5. In a drilling apparatus, the combination of: a drill column pipe adapted to extend into a well; mechanism near the top of said well for rotating said drill column; a reciproeatc'rfr j ournaled at the lower end of said drill'column on an axis at an angle with the axis of said drill column; and a plurality of reciprocable cutters non-rigidly connected to said reciprocator, said plurality of reciprocable cutters being reeiprocated bodily by said reciprocator when said drill column r0- tates, said reciprocable cutters being reciprocated out of phase.
6. A combination as defined in claim 3 y nected to said cutter whereby rotation ofv said Column bodily reciproeates said cutter. 8. In a drilling apparatus, the combination of: a rotatable drill column adapted to be extended into a well; an impact cutter bodily reciprocable in the bottom of said well; and a member rotatably connected by said drill column and non-rigidly connected to said cutter whereby rotation of said eolumn bodily reciproeates said cutter.
9. In a drilling apparatus, the combination of: a rotatable drill column adapted to be extended into a well; a gyrating member mounted on said column to gyrate as said column rotates; and an'impaet cutter nonrigidly connected to said gyrating member and reciprocated vertically thereby.

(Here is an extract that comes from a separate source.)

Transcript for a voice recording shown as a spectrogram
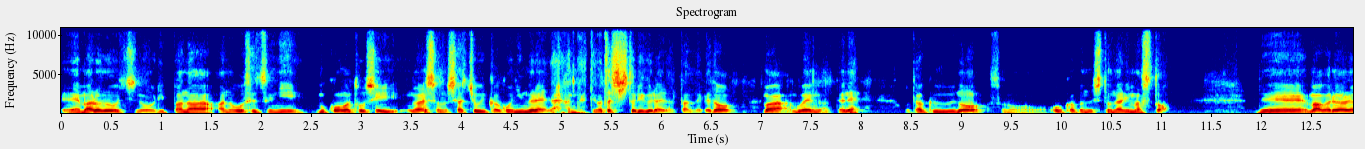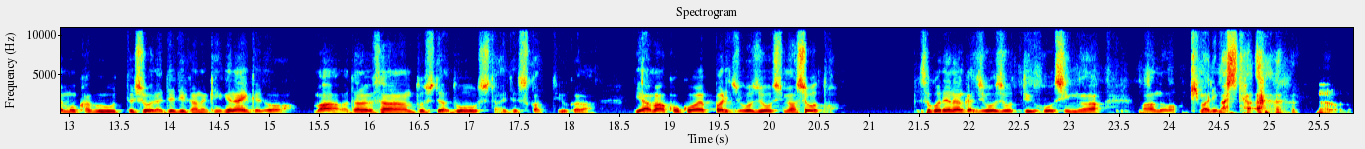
えー、丸の内の立派なあの応接に向こうが投資会社の社長以下5人ぐらい並んでて私1人ぐらいだったんだけどまあご縁があってねお宅のその大株主となりますと。でまあ我々も株を売って将来出ていかなきゃいけないけどまあ渡辺さんとしてはどうしたいですかっていうからいやまあここはやっぱり上場しましょうと。そこでなんか上場っていう方針があの決まりました。なるほど。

In testimony whereof, I have hereunto set my hand at Los Angeles, California, this 2nd day of September, 1925. y JOHN A. ZUBLIN.